=== DATASET RECORDS ===
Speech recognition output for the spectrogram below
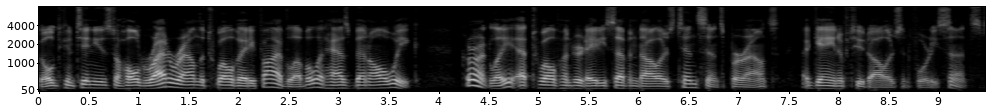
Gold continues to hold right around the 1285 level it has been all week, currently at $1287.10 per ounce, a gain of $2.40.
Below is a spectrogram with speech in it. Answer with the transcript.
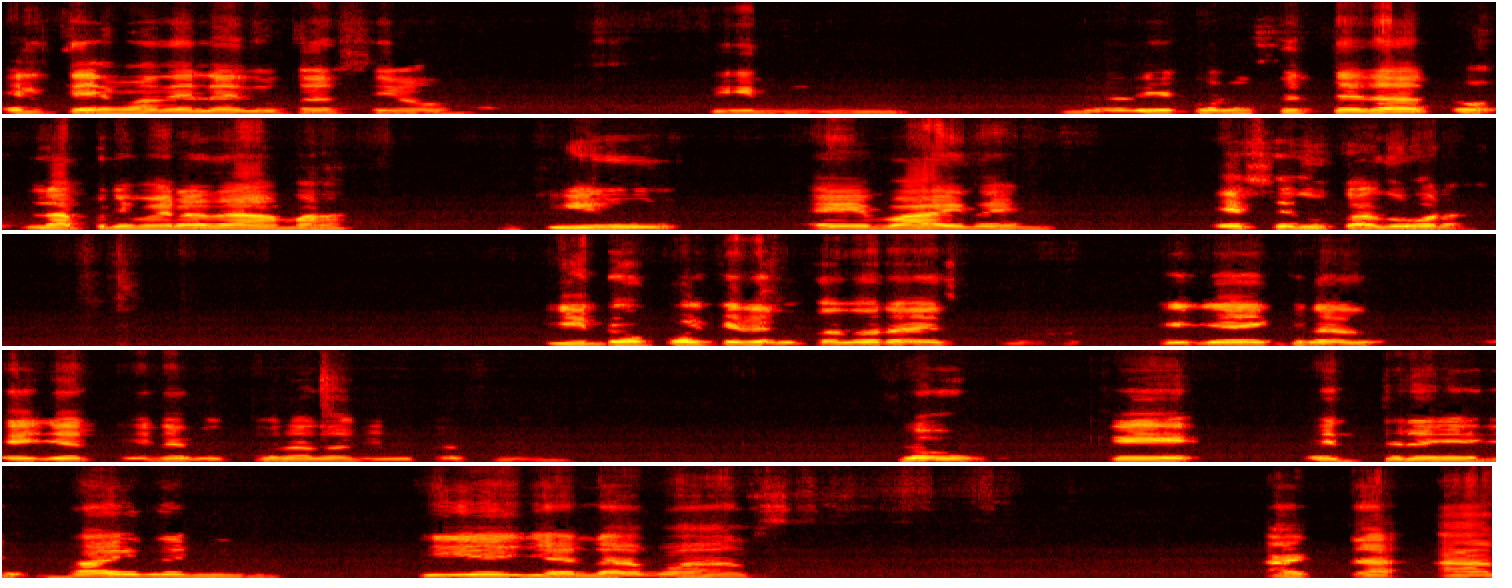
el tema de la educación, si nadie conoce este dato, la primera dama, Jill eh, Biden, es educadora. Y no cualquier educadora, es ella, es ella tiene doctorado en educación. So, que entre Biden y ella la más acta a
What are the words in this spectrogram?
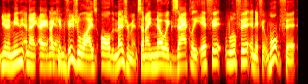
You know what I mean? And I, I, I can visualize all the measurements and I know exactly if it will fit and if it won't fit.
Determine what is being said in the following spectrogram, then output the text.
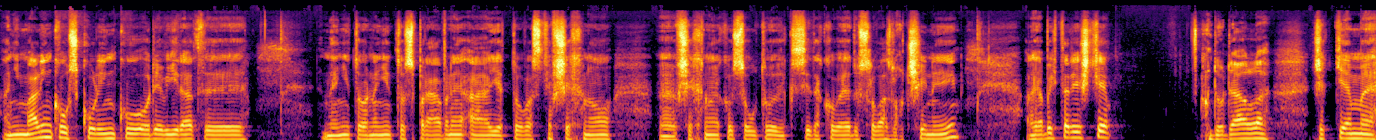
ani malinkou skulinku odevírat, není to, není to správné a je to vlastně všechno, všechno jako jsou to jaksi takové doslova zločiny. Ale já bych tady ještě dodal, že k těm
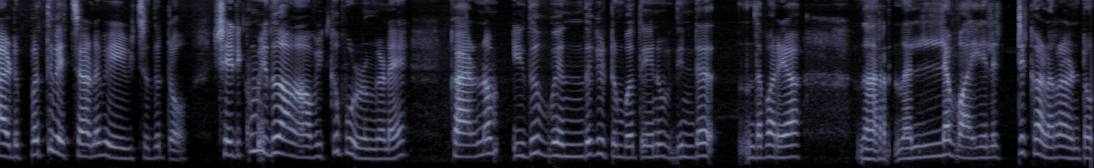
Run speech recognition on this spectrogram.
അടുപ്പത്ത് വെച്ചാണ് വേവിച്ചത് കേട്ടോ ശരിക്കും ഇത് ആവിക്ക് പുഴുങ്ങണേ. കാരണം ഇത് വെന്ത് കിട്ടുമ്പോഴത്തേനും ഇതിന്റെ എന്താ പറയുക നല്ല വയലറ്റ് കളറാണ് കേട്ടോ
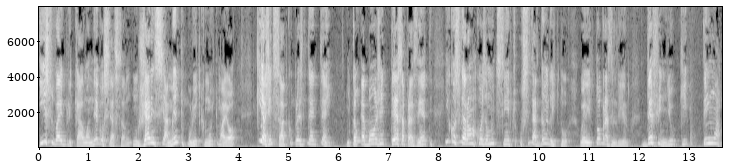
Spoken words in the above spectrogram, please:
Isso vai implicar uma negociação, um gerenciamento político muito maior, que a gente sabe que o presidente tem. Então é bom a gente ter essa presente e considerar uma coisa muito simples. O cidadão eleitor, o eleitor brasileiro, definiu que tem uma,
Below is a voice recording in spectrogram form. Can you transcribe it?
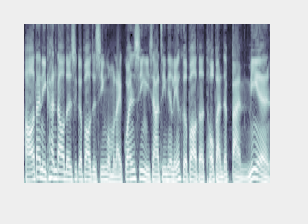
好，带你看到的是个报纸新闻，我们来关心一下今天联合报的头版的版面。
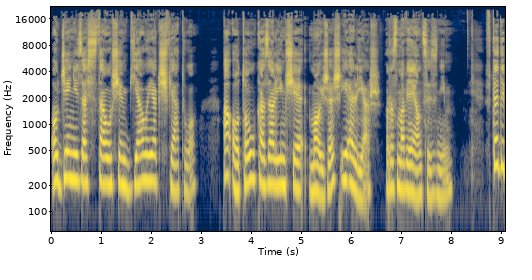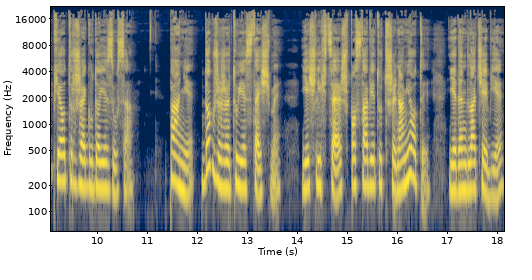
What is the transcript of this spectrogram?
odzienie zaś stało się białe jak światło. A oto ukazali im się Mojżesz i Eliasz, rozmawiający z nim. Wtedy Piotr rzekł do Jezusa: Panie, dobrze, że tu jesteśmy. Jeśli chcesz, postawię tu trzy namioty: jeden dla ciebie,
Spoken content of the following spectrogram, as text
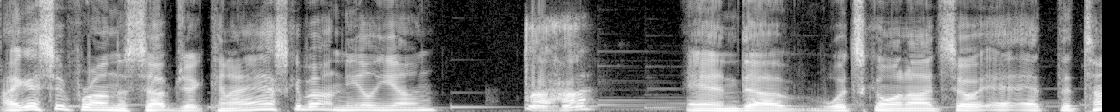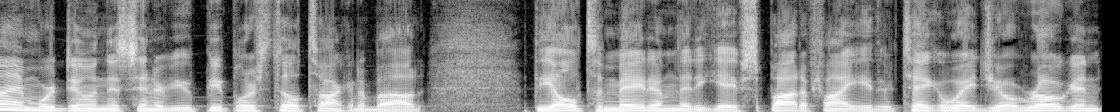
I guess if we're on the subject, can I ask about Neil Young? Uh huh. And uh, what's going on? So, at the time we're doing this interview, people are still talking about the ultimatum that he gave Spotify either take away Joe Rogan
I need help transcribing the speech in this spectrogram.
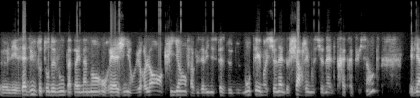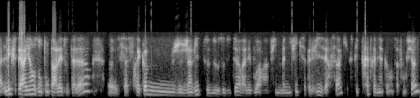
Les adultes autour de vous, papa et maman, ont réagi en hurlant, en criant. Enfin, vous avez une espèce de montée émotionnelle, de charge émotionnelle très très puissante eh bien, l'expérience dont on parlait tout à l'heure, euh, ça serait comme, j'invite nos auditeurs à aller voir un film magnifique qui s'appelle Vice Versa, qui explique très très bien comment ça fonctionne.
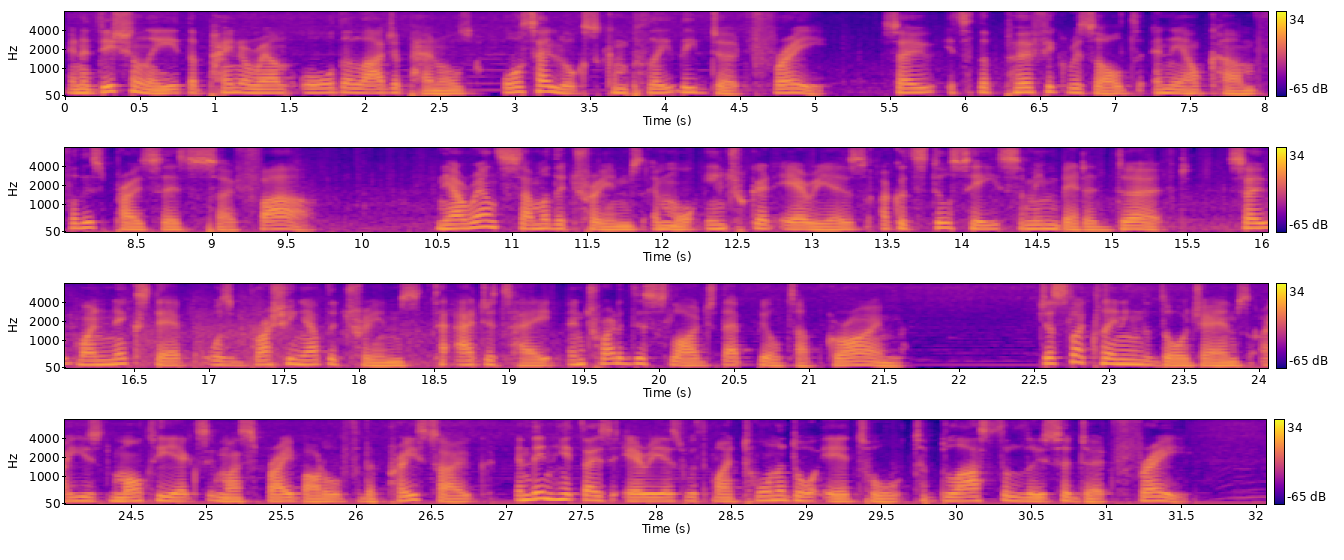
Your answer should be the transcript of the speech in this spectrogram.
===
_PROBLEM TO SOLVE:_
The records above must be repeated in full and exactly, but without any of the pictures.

_SOLUTION FOR THIS EXERCISE:_
Speech recognition output for the spectrogram below
Gold continues to hold right around the 1285 level it has been all week, currently at $1287.10 per ounce, a gain of $2.40.
Below is a spectrogram with speech in it. Answer with the transcript.
el tema de la educación, si nadie conoce este dato, la primera dama, Jill eh, Biden, es educadora. Y no cualquier educadora, es ella, es ella tiene doctorado en educación. So, que entre Biden y ella la más acta a
What are the words in this spectrogram?
You know what I mean? And I, I, I can visualize all the measurements and I know exactly if it will fit and if it won't fit.
Determine what is being said in the following spectrogram, then output the text.
ani malinkou skulinku odevírat, není to, není to správné a je to vlastně všechno, všechno jako jsou to jaksi takové doslova zločiny. Ale já bych tady ještě dodal, že k těm
Run speech recognition on this spectrogram.
അടുപ്പത്ത് വെച്ചാണ് വേവിച്ചത് കേട്ടോ ശരിക്കും ഇത് ആവിക്ക് പുഴുങ്ങണേ. കാരണം ഇത് വെന്ത് കിട്ടുമ്പോഴത്തേനും ഇതിന്റെ എന്താ പറയുക നല്ല വയലറ്റ് കളറാണ് കേട്ടോ
Spoken words in the above spectrogram, please:
Isso vai implicar uma negociação, um gerenciamento político muito maior, que a gente sabe que o presidente tem. Então é bom a gente ter essa presente e considerar uma coisa muito simples. O cidadão eleitor, o eleitor brasileiro, definiu que tem uma,
Below is a voice recording in spectrogram form. Can you transcribe it?
好，带你看到的是个报纸新闻，我们来关心一下今天联合报的头版的版面。
What is the transcript of this spectrogram?
odzienie zaś stało się białe jak światło. A oto ukazali im się Mojżesz i Eliasz, rozmawiający z nim. Wtedy Piotr rzekł do Jezusa: Panie, dobrze, że tu jesteśmy. Jeśli chcesz, postawię tu trzy namioty: jeden dla ciebie,
Spoken content of the following spectrogram, as text
I guess if we're on the subject, can I ask about Neil Young? Uh huh. And uh, what's going on? So, at the time we're doing this interview, people are still talking about the ultimatum that he gave Spotify either take away Joe Rogan
I need help transcribing the speech in this spectrogram.
Les adultes autour de vous, papa et maman, ont réagi en hurlant, en criant. Enfin, vous avez une espèce de montée émotionnelle, de charge émotionnelle très très puissante eh bien, l'expérience dont on parlait tout à l'heure, euh, ça serait comme, j'invite nos auditeurs à aller voir un film magnifique qui s'appelle Vice Versa, qui explique très très bien comment ça fonctionne.
Your answer should be the transcript of the speech in this spectrogram.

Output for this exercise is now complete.